Data can be recovered from cipher only by using exactly the same key used to encipher it. Unauthorized recipients of the cipher who know the algorithm but do not have the correct key cannot derive the original data algorithmically. However, it may be feasible to determine the key by a brute force "exhaustion attack." Also, anyone who does have the key and the algorithm can easily decipher the cipher and obtain the original data. A standard algorithm based on a secure key thus provides a basis for exchanging encrypted computer data by issuing the key used to encipher it to those authorized to have the data. |
The competition for the Advanced Encryption Standard (AES) also has its web pages. AES is modestly (?) described as "A Crypto Algorithm for the Twenty-first Century". A small part of the announcement of the competition is below. Even some of this (the "trapdoors") should be read with the controversies accompanying the introduction of DES in mind.
It is intended that the AES will specify an unclassified, publicly disclosed encryption algorithm available royalty-free worldwide that is capable of protecting sensitive government information well into the next century. |
An analysis of the algorithm with respect to known attacks (e.g., known and chosen plaintext) shall be included. In addition, all known weak keys, equivalent keys, complementation properties, restrictions on key selection, and other similar features of the algorithm shall be noted by the submitter. If no such values are known, then this shall be stated by the submitter. |
The submitter should provide any mathematical rationale for the non-existence of trap-doors in the algorithm, to the greatest extent possible. |

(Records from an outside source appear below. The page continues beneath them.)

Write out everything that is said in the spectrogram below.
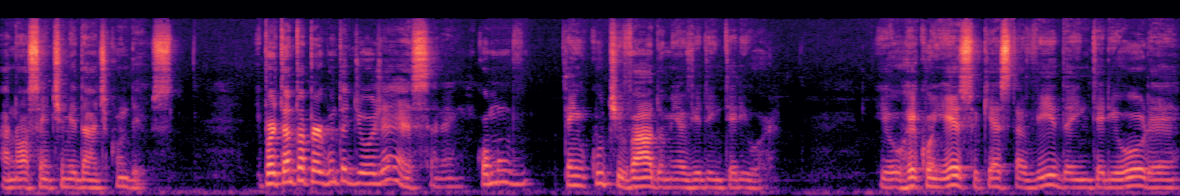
a nossa intimidade com Deus. E portanto a pergunta de hoje é essa, né? Como tenho cultivado a minha vida interior? Eu reconheço que esta vida interior é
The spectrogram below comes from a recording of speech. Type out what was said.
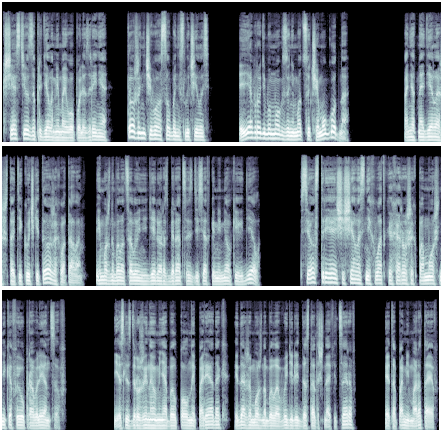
К счастью, за пределами моего поля зрения тоже ничего особо не случилось, и я вроде бы мог заниматься чем угодно. Понятное дело, что текучки тоже хватало, и можно было целую неделю разбираться с десятками мелких дел. Все острее ощущалась нехватка хороших помощников и управленцев. Если с дружиной у меня был полный порядок, и даже можно было выделить достаточно офицеров, это помимо Ротаев,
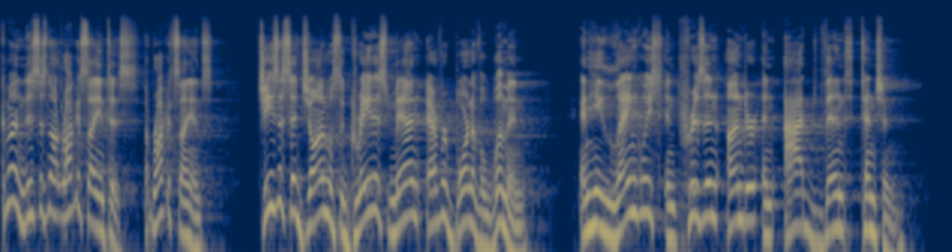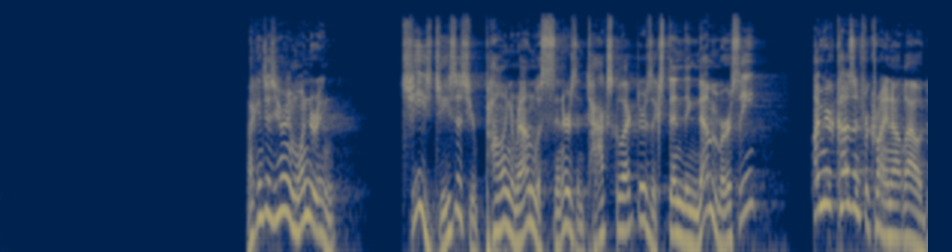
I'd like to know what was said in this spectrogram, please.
Come on, this is not rocket scientists, rocket science. Jesus said John was the greatest man ever born of a woman, and he languished in prison under an Advent tension. I can just hear him wondering, geez, Jesus, you're palling around with sinners and tax collectors, extending them mercy. I'm your cousin for crying out loud.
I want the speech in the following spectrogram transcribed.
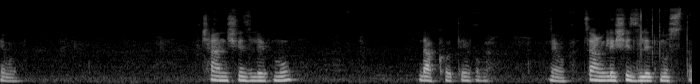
हे बघा. छान शिजलेत मूग. दाखवते बघा. हे बघा चांगले शिजलेत मस्त.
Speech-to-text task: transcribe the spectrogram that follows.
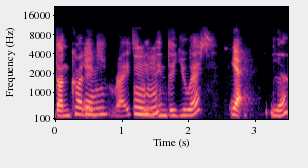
done college Mhm. right Mhm. in, in the us Yeah. Yeah.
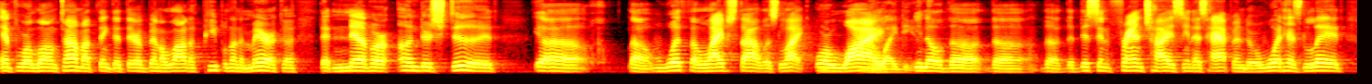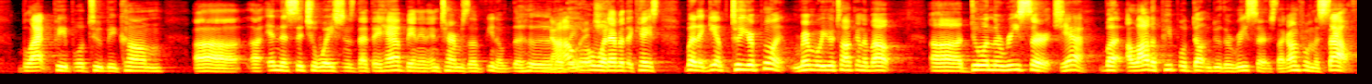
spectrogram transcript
And for a long time, I think that there have been a lot of people in America that never understood uh, uh, what the lifestyle is like or why No you know the, the the the disenfranchising has happened or what has led black people to become uh, uh, in the situations that they have been in, in terms of you know the hood or, the, or whatever the case. But again, to your point, remember you were talking about uh, doing the research. Yeah. But a lot of people don't do the research. Like I'm from the South,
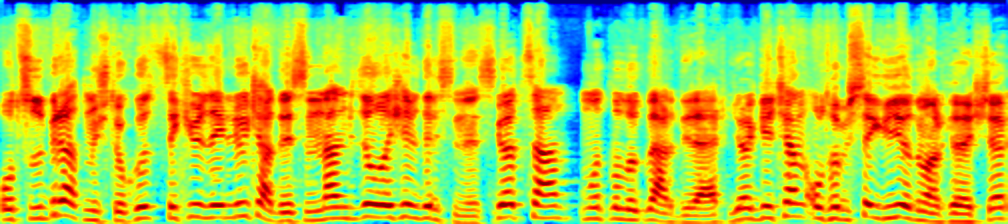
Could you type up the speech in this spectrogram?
3169 853 adresinden bize ulaşabilirsiniz. Götsan mutluluklar diler. Ya geçen otobüse gidiyordum arkadaşlar.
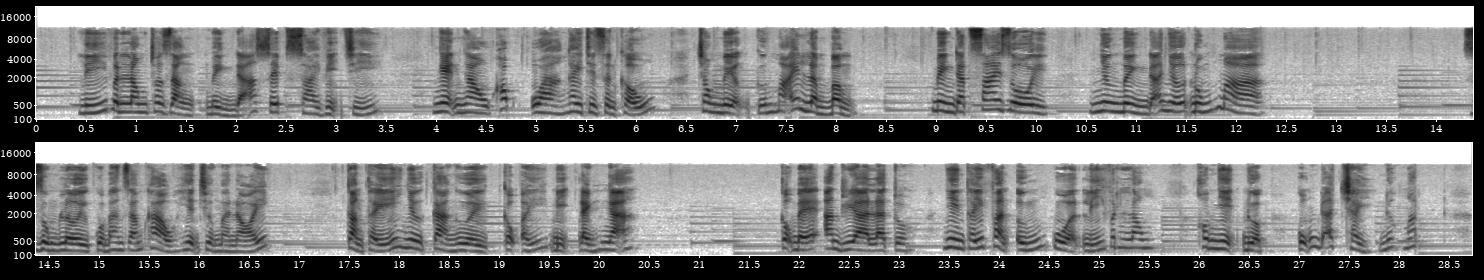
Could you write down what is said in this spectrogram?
Lý Vân Long cho rằng mình đã xếp sai vị trí, nghẹn ngào khóc òa ngay trên sân khấu, trong miệng cứ mãi lầm bẩm. Mình đặt sai rồi, nhưng mình đã nhớ đúng mà. Dùng lời của ban giám khảo hiện trường mà nói, cảm thấy như cả người cậu ấy bị đánh ngã. Cậu bé Andrea Lato nhìn thấy phản ứng của Lý Vân Long, không nhịn được cũng đã chảy nước mắt.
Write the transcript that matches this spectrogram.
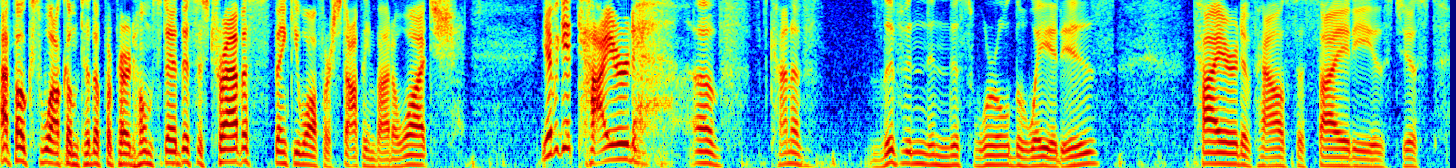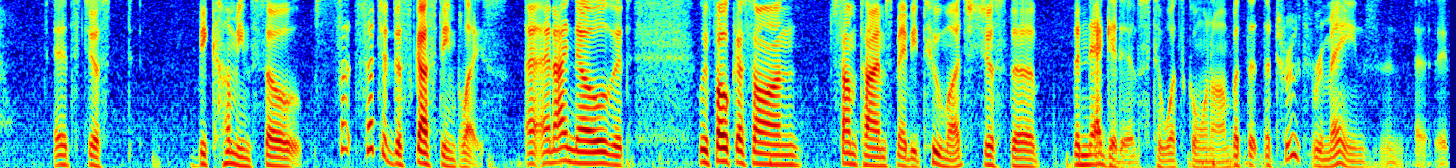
Hi, folks. Welcome to the Prepared Homestead. This is Travis. Thank you all for stopping by to watch. You ever get tired of kind of living in this world the way it is? Tired of how society is just, it's just becoming so, such a disgusting place. And I know that we focus on sometimes maybe too much, just the the negatives to what's going on. But the, the truth remains, uh, it,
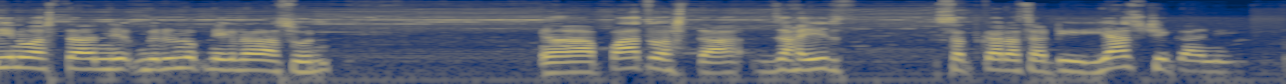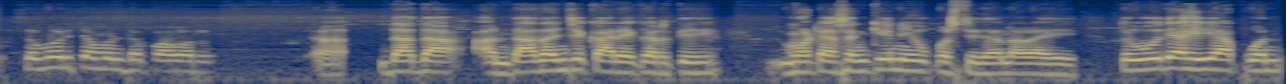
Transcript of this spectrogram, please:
तीन वाजता नि मिरवणूक निघणार असून पाच वाजता जाहीर सत्कारासाठी याच ठिकाणी समोरच्या मंडपावर दादा आणि दादांचे कार्यकर्ते मोठ्या संख्येने उपस्थित राहणार आहे. तर उद्याही आपण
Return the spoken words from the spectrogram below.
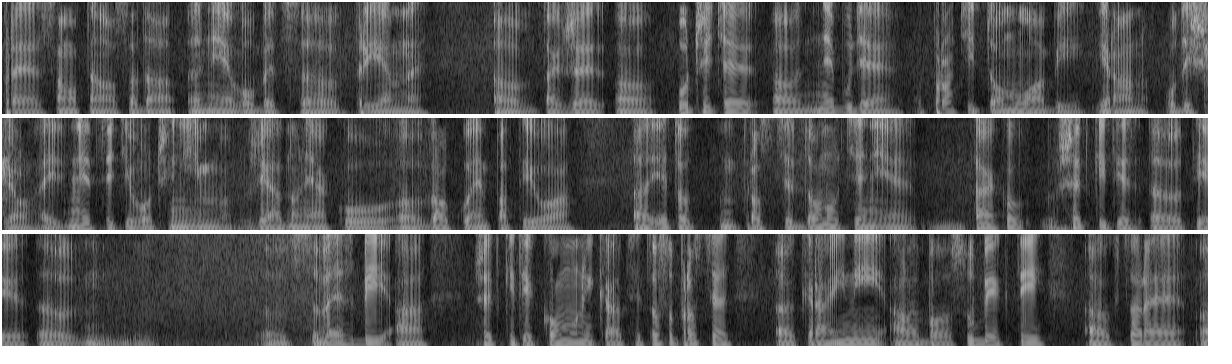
pre samotného Asada nie je vôbec e, príjemné. Takže určite nebude proti tomu, aby Irán odišiel. Hej, necíti voči ním žiadnu nejakú veľkú empatiu a je to proste donútenie, tak ako všetky tie, tie väzby a všetky tie komunikácie, to sú proste krajiny alebo subjekty, E, ktoré e,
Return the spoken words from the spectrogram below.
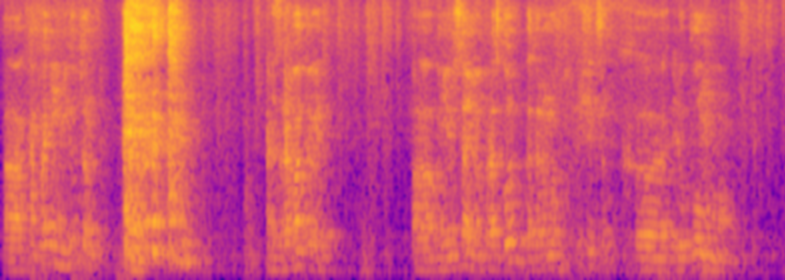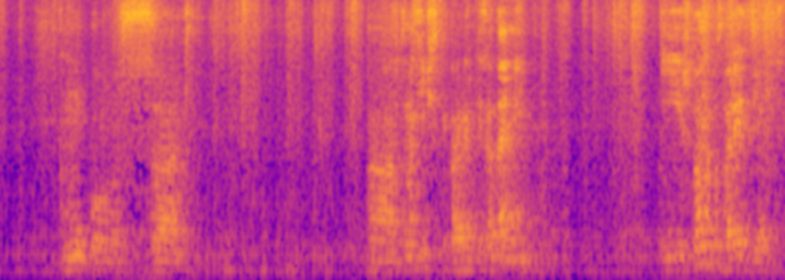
А, Компания Newton разрабатывает а, универсальную прослойку, которая может подключиться к любому муку с автоматической проверкой заданий. И что она позволяет сделать?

Susan Landau is a coauther with Whitfield Diffie of the interesting book, Privacy on the Line: The Politics of Wiretapping and Encryption. I strongly recommend her very recently published articles about DES: Standing the Test of Time: The Data Encryption Standard and about The AES competition: Communications Security for the Twenty-first Century: The Advanced Encryption Standard. The articles are not long and are in PDF format. It might be useful to print them out and read the initial sections of each of them. These articles were written for an audience of mathematicians. However, I think the first third of each article could be understood by almost any interested person (and certainly by students in this class!). The middle third is possibly understandable with effort, while the concluding portions are fairly technical.